The Great Speckled Bird (song)

"The Great Speckled Bird" is a hymn from the southern United States whose lyrics were written by the Reverend Guy Smith, and transcribed by singer Charlie Swain. It is an allegory referencing fundamentalist self-perception during the Fundamentalist–Modernist Controversy.[1] The song is in the form of AABA and has a 12 bar count. It is based on Jeremiah 12:9, "Mine heritage is unto me as a speckled bird, the birds round about are against her; come ye, assemble all the beasts of the field, come to devour." It was recorded in 1936 by Roy Acuff. It was also later recorded by Johnny Cash and Kitty Wells (both in 1959), Pearly Brown (1961), Hank Locklin (1962), Marty Robbins (1966), Lucinda Williams (1978), Bert Southwood (1990), Marion Williams, and Jerry Lee Lewis. George Jones & The Smoky Mountain Boys also recorded it in the early 1970s (although that recording was not released until 2017).

"The Great Speckled Bird"
Song by Roy Acuff
Songwriter(s)Charlie Swain

The tune is the same apparently traditional melody used in the song "Thrills That I Can't Forget," recorded by Welby Toomey and Edgar Boaz for Gennett in 1925, and the song "I'm Thinking Tonight of My Blue Eyes," originally recorded by the Carter Family for Victor in 1929. The same melody was later used in the 1952 country hit "The Wild Side of Life," sung by Hank Thompson, and the even more successful "answer song" performed by Kitty Wells called "It Wasn't God Who Made Honky Tonk Angels" in the same year. A notable instrumental version is found on the Grammy Award-Nominated album 20th Century Gospel by Nokie Edwards and The Light Crust Doughboys on Greenhaw Records.[2]

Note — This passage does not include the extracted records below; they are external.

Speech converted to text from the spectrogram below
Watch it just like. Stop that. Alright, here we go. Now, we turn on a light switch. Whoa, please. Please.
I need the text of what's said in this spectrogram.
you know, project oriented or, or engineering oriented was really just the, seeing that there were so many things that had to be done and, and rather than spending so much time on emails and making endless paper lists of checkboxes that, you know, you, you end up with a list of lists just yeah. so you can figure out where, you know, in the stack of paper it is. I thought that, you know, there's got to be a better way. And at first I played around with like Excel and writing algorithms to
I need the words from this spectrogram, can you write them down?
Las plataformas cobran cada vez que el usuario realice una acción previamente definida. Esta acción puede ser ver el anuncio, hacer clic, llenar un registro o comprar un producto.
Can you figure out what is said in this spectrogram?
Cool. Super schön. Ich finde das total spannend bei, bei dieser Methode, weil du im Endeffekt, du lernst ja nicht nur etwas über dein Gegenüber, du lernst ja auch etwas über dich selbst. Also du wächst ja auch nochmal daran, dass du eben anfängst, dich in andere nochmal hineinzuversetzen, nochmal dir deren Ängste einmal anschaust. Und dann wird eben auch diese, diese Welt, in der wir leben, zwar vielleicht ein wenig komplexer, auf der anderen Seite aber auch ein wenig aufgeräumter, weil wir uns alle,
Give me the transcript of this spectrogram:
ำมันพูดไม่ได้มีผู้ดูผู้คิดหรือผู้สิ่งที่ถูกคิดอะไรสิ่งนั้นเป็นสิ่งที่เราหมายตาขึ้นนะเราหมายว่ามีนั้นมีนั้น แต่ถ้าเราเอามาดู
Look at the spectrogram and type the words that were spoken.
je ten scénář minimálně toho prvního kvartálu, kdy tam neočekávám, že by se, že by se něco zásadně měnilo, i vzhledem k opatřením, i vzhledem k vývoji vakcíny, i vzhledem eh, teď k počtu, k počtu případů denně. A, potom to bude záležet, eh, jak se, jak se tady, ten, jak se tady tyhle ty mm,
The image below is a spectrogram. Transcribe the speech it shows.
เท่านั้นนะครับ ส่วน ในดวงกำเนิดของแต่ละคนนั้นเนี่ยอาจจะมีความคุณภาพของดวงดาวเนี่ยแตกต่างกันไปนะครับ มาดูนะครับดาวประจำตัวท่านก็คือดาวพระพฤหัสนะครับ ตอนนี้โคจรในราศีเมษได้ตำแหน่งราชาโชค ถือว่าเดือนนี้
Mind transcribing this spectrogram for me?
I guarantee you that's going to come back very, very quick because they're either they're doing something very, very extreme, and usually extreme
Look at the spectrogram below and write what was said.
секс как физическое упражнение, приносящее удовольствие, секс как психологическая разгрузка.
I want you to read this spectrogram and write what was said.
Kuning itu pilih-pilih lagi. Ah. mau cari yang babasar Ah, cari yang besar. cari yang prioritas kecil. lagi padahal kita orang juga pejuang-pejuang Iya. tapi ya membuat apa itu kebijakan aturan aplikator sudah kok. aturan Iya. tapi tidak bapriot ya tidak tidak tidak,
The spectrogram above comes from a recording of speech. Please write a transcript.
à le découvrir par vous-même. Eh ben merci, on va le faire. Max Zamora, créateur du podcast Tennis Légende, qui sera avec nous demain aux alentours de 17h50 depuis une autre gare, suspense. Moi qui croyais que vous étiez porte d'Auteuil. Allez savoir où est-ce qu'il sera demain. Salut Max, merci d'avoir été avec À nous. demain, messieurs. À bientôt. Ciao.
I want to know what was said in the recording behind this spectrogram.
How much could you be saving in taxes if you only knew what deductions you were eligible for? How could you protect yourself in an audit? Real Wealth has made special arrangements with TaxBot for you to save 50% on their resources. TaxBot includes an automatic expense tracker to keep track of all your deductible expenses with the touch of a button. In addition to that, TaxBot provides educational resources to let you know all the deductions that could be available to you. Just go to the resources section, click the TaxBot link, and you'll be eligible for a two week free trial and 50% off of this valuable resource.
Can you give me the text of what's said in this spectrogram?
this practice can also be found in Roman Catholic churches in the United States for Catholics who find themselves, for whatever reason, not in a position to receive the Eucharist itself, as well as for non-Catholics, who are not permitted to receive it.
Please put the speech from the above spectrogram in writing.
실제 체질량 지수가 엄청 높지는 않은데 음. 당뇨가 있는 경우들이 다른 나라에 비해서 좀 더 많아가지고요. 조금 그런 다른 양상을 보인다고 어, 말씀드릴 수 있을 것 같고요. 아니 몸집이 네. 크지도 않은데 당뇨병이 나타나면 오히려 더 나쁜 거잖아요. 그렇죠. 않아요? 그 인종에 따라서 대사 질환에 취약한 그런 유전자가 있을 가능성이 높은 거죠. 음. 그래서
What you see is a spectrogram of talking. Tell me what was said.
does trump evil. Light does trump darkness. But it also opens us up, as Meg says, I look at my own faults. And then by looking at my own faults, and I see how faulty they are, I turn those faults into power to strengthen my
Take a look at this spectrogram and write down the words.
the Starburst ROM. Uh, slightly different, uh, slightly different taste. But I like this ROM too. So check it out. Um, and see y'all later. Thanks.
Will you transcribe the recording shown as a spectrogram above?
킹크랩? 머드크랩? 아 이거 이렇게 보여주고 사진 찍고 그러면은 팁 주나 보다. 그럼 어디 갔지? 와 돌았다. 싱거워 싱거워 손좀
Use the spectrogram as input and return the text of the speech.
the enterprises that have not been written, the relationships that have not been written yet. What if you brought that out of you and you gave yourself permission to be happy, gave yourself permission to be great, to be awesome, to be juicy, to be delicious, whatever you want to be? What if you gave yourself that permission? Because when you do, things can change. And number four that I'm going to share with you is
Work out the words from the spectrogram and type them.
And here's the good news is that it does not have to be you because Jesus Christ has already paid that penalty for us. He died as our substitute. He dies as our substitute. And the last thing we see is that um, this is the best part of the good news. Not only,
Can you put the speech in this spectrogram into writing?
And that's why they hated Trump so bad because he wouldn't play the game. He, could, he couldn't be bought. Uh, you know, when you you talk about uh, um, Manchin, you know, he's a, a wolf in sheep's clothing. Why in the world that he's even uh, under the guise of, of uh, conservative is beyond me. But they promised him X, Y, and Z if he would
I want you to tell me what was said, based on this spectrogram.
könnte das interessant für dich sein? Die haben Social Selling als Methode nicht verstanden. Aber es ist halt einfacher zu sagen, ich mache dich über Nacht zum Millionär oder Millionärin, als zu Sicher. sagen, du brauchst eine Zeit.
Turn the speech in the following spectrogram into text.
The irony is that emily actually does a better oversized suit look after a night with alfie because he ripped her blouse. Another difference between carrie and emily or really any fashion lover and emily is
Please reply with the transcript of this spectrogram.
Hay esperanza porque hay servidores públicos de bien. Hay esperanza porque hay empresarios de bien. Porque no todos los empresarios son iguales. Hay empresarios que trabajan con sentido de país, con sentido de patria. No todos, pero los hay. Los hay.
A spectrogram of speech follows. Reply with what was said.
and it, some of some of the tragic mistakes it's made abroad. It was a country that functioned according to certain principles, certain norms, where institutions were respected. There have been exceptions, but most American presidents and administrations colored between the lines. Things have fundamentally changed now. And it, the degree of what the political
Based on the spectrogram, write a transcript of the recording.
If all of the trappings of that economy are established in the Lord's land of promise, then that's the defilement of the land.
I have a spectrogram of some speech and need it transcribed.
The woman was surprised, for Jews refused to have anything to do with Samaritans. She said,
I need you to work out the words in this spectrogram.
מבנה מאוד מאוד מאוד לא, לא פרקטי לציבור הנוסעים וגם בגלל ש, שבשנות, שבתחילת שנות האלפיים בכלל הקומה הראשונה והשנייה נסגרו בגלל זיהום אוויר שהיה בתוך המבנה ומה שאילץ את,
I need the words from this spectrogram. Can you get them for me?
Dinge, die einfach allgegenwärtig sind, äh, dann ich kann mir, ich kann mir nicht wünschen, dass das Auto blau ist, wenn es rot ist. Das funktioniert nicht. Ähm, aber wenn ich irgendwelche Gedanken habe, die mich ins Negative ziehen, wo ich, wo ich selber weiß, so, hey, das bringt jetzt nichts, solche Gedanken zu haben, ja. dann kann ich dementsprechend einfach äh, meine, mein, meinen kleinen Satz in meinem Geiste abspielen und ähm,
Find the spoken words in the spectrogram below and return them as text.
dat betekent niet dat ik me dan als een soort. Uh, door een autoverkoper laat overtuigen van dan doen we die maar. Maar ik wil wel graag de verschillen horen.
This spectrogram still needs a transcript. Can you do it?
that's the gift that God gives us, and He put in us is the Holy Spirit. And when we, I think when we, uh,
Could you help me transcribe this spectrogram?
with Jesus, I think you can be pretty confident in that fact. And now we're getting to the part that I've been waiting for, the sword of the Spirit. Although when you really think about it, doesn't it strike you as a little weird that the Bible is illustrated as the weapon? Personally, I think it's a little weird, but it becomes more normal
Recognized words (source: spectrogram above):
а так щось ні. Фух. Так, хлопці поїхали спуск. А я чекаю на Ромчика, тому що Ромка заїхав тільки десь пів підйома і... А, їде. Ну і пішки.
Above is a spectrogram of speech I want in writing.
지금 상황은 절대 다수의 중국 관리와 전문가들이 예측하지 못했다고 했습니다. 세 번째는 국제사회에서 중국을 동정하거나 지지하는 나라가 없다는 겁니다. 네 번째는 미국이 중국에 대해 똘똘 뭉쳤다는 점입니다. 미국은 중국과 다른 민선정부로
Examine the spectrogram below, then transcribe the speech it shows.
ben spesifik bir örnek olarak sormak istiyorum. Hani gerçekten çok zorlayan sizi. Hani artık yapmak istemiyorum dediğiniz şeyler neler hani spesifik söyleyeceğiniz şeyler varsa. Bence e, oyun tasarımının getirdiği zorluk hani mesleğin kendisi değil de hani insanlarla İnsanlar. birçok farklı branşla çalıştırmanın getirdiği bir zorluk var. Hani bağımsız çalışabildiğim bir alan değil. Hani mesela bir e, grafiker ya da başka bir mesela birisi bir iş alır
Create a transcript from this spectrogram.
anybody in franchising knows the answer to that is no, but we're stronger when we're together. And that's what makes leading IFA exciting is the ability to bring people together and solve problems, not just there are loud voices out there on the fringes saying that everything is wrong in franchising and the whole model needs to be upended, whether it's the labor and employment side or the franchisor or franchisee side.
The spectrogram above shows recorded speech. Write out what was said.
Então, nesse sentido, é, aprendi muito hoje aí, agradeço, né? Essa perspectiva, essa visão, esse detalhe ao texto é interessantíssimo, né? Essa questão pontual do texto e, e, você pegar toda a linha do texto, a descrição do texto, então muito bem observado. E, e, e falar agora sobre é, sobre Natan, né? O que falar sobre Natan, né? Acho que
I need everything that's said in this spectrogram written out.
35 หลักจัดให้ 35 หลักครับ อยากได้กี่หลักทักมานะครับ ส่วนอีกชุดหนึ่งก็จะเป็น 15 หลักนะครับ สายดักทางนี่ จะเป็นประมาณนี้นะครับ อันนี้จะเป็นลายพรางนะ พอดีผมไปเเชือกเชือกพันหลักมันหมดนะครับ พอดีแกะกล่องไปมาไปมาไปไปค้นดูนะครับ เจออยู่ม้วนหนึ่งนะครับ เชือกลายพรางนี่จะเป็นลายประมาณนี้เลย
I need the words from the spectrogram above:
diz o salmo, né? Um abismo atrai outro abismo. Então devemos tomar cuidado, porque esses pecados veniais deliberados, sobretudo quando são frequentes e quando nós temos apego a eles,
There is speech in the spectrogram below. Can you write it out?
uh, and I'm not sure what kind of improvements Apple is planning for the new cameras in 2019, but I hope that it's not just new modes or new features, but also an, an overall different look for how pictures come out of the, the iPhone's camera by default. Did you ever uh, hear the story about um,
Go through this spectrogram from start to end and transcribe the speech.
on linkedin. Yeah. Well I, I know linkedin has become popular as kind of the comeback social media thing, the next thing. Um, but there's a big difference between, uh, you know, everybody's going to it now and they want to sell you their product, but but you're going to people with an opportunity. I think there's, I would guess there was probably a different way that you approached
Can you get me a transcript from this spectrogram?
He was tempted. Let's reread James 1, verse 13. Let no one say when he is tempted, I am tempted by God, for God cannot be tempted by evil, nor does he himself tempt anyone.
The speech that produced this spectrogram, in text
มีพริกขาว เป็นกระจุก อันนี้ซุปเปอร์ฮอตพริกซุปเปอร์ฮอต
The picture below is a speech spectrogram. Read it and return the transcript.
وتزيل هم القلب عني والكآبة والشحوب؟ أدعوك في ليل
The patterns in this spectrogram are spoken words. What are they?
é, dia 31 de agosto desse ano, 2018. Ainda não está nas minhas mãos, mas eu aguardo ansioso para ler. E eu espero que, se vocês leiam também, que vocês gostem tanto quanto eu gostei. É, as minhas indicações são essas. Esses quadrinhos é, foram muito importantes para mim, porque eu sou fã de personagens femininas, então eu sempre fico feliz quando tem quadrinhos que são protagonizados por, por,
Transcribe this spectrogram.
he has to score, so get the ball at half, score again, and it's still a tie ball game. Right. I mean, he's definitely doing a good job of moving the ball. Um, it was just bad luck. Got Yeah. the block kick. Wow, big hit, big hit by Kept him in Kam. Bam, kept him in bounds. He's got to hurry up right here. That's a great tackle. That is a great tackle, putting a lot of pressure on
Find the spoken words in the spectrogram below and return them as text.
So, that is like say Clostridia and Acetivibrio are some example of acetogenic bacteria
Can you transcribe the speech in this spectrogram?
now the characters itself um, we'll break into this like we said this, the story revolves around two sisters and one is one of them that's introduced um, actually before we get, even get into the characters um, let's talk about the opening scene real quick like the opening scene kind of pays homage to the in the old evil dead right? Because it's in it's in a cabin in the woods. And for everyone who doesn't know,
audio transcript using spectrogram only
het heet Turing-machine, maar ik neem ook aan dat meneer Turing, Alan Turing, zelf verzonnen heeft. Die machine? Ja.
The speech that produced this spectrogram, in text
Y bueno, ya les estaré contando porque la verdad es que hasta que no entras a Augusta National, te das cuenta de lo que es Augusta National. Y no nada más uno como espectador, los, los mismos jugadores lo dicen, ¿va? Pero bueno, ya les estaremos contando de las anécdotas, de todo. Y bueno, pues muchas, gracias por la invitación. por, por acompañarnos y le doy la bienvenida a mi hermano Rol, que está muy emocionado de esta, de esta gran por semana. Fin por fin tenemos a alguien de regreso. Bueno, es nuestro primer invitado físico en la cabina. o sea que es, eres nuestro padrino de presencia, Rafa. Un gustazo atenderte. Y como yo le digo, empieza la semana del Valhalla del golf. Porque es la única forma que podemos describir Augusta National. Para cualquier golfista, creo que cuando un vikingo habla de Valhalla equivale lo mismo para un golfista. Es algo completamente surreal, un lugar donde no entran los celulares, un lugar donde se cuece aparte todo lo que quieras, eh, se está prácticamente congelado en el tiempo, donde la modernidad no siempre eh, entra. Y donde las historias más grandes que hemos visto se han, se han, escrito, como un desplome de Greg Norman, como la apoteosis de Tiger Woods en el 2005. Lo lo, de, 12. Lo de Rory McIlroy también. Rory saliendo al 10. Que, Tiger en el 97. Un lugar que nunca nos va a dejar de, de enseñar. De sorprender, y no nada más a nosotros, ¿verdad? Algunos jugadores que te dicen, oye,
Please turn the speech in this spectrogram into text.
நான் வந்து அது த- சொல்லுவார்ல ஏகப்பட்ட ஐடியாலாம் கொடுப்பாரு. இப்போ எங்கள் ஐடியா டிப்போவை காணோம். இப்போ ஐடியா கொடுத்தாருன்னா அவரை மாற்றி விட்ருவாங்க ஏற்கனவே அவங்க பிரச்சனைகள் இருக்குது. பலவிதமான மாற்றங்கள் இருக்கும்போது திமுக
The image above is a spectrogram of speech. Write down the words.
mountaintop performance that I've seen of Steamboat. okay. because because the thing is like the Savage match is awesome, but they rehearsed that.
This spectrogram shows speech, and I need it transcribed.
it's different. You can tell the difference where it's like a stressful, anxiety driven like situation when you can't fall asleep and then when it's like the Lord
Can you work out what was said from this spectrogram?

The connection between these songs is noted in the David Allan Coe song "If That Ain't Country" that ends with the lyrics "I'm thinking tonight of my blue eyes/ Concerning a great speckled bird/ I didn't know God made honky-tonk angels/ and went back to the wild side of life."

The song is also referenced, and portions of the melody-line are used, in "When the Silver Eagle Meets the Great Speckled Bird" by Porter Wagoner.

"Something to Love", by Jason Isbell and the 400 Unit references the song when speaking of learning music: "They taught me how to make the chords and sing the words. I'm still singing like that great speckled bird."

Both the song "The Great Speckled Bird" and the passage from Jeremiah may be a poetic description of mobbing behavior.[3]


  1. ^ See "Radio: Opry Night," Time, Monday, Jan. 29, 1940. and Russell Moore, The Cross and the Jukebox: The Great Speckled Bird Archived 2011-10-06 at the Wayback Machine, Feb. 5, 2011.
  2. ^ "Art Greenhaw Music CD's & Cassettes". Retrieved 12 October 2018.
  3. ^ JA Emerton (1969). "Notes on Jeremiah 12 9 and on some suggestions of J. D. Michaelis about the Hebrew words naḥā, 'abrā, and ja jadă". Zeitschrift für die Alttestamentliche Wissenschaft. 81 (2): 182–191.